Mahamod, my kind-hearted guide from Fulay Village who had learned his backyard birds, dropped to his knees on the baked and cracked earth, bowing a praying towards Mecca. A few minutes earlier, we were searching for passerines within the tall browning grasses nearby. In the morning, his lips smooched calls of the Grey Hypocolius towards the tall shrubs, hoping they would respond. They appeared, if only to eat a few small fruits from a nearby tree. "You are lucky," I told him as he smiled at the landscape around him, his home.
Our destination was Charri-Fulay Dhond, a vast lake, grassland, and silt flats complex in the north of Kutch. On the way, we found large owl pellets, climbed sandstone hills, and found three species of Wheatear along the dry silt flats.
The lake stretched before us, surrounded in wetland grasses that browned as the waters continued to evaporate the shrinking lake. In this water basin, the shrinking and swelling of the lake was a part of life, as fishermen cooked chapatis over a small fire in the shade of a shrub. After eating, one of them agreed to take me on the shallow lake, into the thick of it all. Soon, we were surrounded by Lesser and Greater Flamingoes, Dalmatian and Great White Pelicans, Common Coots, thousands of Common Cranes, and many dabbling ducks. The Common Cranes took to the air in vast flocks with a euphony in their language. "Fifty thousand," exclaimed Mahamod, reciting Forestry Department census figures.
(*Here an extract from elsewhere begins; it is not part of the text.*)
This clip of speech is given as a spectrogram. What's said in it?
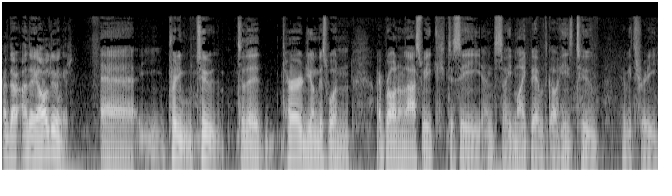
And they're, and they all doing it. uh, pretty to to the third youngest one. I brought him last week to see, and so he might be able to go. He's two, he'll be three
I smiled at the boatman; he returned the smile. "Thank you," I said, truly grateful for this moment, for his strong and skillful rowing, his patience, his attitude. I gave the rowing a try, giving him a break, thinking about how I used to row in the gym back on Martha's Vineyard--how silly a rowing machine must seem to this man. The list increased by another twenty species.
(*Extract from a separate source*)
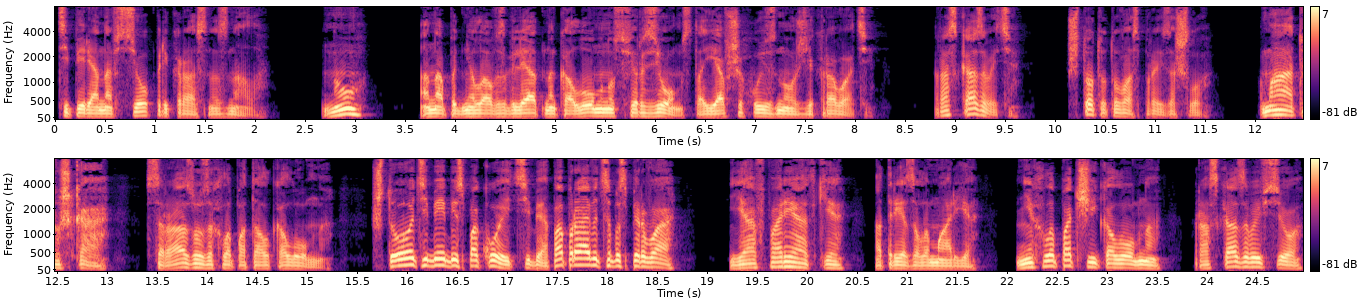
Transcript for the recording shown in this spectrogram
Теперь она все прекрасно знала. «Ну?» Она подняла взгляд на Коломну с ферзем, стоявших у изножья кровати. «Рассказывайте, что тут у вас произошло?» «Матушка!» — сразу захлопотал Коломна. «Что тебе беспокоить себя? Поправиться бы сперва!» «Я в порядке», — отрезала Марья. «Не хлопочи, Коломна. Рассказывай все.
Surrounding the lake, in the grasslands, large numbers of birds of prey filled the skies, many over-wintering in this remote location. A pair of Tawny Eagles engaged in a talon lock, spinning in the air towards the ground before separating and spreading their wings like performing sky divers at an air show opening their parachutes. "Aaahhh," exclaimed Mahamod. I was speechless.
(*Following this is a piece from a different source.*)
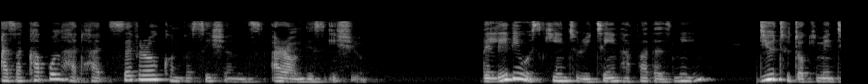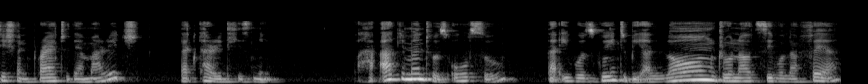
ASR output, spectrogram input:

In a small wooded canyon behind Than monastery, I was grateful for several hours of solitude. A peacock perched on a high sandstone promontory hang glided across the canyon, slicing through the morning air. I sat in silence, not moving, not saying anything, simply observing: the Red-rumped Swallows filter feeding in the air overhead, the female Asian Paradise Flycatchers flying from tree to tree, a Brown Rock-chat watching from a nearby rock. Fast-moving clouds mixed with the dark blue morning skies. For me, this felt right, as if the Jain deity Dhoramnath, who established the order of Kanphatas at Than, was sharing his meditation vibrations with me.
Back at baby blue- and white-washed Than monastery, where I had slept upstairs in their small one-room dharamsala, I walked around with Gaguba Virani, one of two elders. He showed me the Dhoramnath Temple, murals of Krishna and Shiva, and hidden bats, clues that this monastery accepted multiple faiths as well as a little piece of nature. Indeed, the Kanphatas--Baba Baboudnath, Choutu Shivaji, Gagubaji and others, all orphans--protected a key piece of nature in their backyard, simply by virtue of it being sacred.
Mahadev met me at 10 a.m. on March 12, to continue our birdwatching on the road. I kept my eyes peeled for Stoliczka's Bushchat, a rare chat found in the open shrublands of Kutch, stopping several times in suitable habitat to no avail. At the same time, though, a group of Alpine Swifts flew overhead, with their distinctive white belly contrasting with black covering their sickle-shaped wings, tail, and head. The bird count now stood at 145 species.